- Equipment or machinery for generating power
- Cars, trucks and other road vehicles
- Manufacturing goods
- Sound recording and telecommunication equipment
- Scientific equipment and other professional apparatus
- Industrial material
- Machinery and appliances
- Medicine and pharmaceutical goods
- Non-metallic mineral manufactures
- Perfume material and essential oils
If your goods of choice are not on the top ten list, don’t despair. There are still thousands of consumers who may want your goods. If you’re unsure, you can test the waters on social media or eBay to get an idea of who might be interested.
Getting Started in Shipping to the UAE
When you start shipping goods to the UAE, there are some important factors to keep in mind. If you would like to introduce a local branch of your company, you should keep in mind that foreign ownership of companies in the UAE is limited to 49%, which means that you will need to find a local partner for your enterprise.
Alternatively, if you would like to just export goods to the UAE, this is a much simpler proposition. However, there is still a requirement for a local aspect. When exporting to the UAE, you will require a local agent. As an agent, distributor or franchisee, they must be a UAE national or a company owned entirely by UAE nationals.
One other option is shipping to a UAE Free Zone. These Free Zones have a variety of benefits, including the ability to completely own your company as a foreigner and export to the UAE without requiring a local agent. If you don’t want to use an agent or share ownership with locals, it’s best to work in the UAE Free Zones. There are several Free Zones in major cities, such as Abu Dhabi Global Markets or Dubai Media City.
Customs in the UAE
Just like any other country, when you are shipping to the UAE, there are specific rules and duties to keep in mind. These apply uniformly to all of the seven Emirates that make up the UAE, and all parcels sent to the UAE will only be cleared if these regulations are met.
You’ll also need the following documentation:
- invoices – initiated by supplier
- Certificate of Origin
- Bills of Lading /Airway Bill
The duty rates for parcels being sent to the UAE is generally levied at 5%. This is true of most parcels, but some goods, like alcohol and tobacco, have higher duties rates and others, like printed materials, are exempt. Before sending parcels, be sure to check with the customs team to find out the current duties and exemptions.
If you are shipping to a UAE Free Zone, there’s no need to worry about duties, as goods shipped to one of these areas will not have duties levied.
Any shipment to the UAE will have to follow the rules about prohibited and restricted items however. The UAE have their own list of goods that are and are not allowed to be imported. You should check with the customs team before making you shipment, but you should keep in mind that any goods manufactured in Israel may not be imported into the UAE.

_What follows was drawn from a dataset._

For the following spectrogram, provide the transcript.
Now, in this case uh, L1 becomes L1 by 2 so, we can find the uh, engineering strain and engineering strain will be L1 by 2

This is also true of narcotics and opium, alcohol, and cannabis, as well as firearms, fireworks, pornographic material and ivory.
Challenges in doing business in the UAE

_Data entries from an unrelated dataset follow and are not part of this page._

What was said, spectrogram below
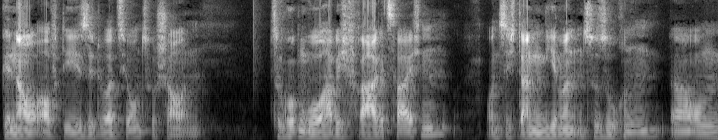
Genau auf die Situation zu schauen. Zu gucken, wo habe ich Fragezeichen und sich dann jemanden zu suchen, äh, um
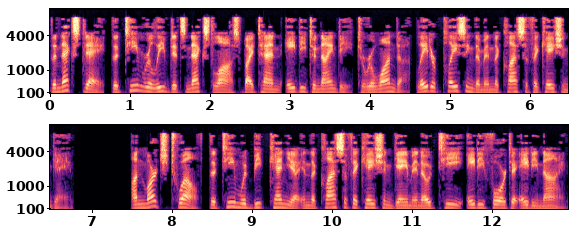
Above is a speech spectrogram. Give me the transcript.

There are some challenges to face when doing business in the UAE. These range from import rules – which are covered above – to cultural differences among locals and ex pats living in the UAE.
Since the UAE is made up of a collection of Emirates, the consumers you will be attracting may be different in each. Being successful throughout the UAE requires good research and understanding your target audiences. Dubai and Abu Dhabi are among the friendliest cities in the UAE to get started, so that may be where you choose to establish yourself.
But what other problems might you have?
One important thing to keep in mind is that companies that wish to import goods into the United Arab Emirates have to be registered in the UAE. Furthermore, the goods that are being imported must be relevant to the licensed activity of the business.
And if the goods are printed matter like books or maps, or are films or tapes, they will have to be cleared by the Ministry of Information before they can be brought into the country. This will take place during the customs clearance process.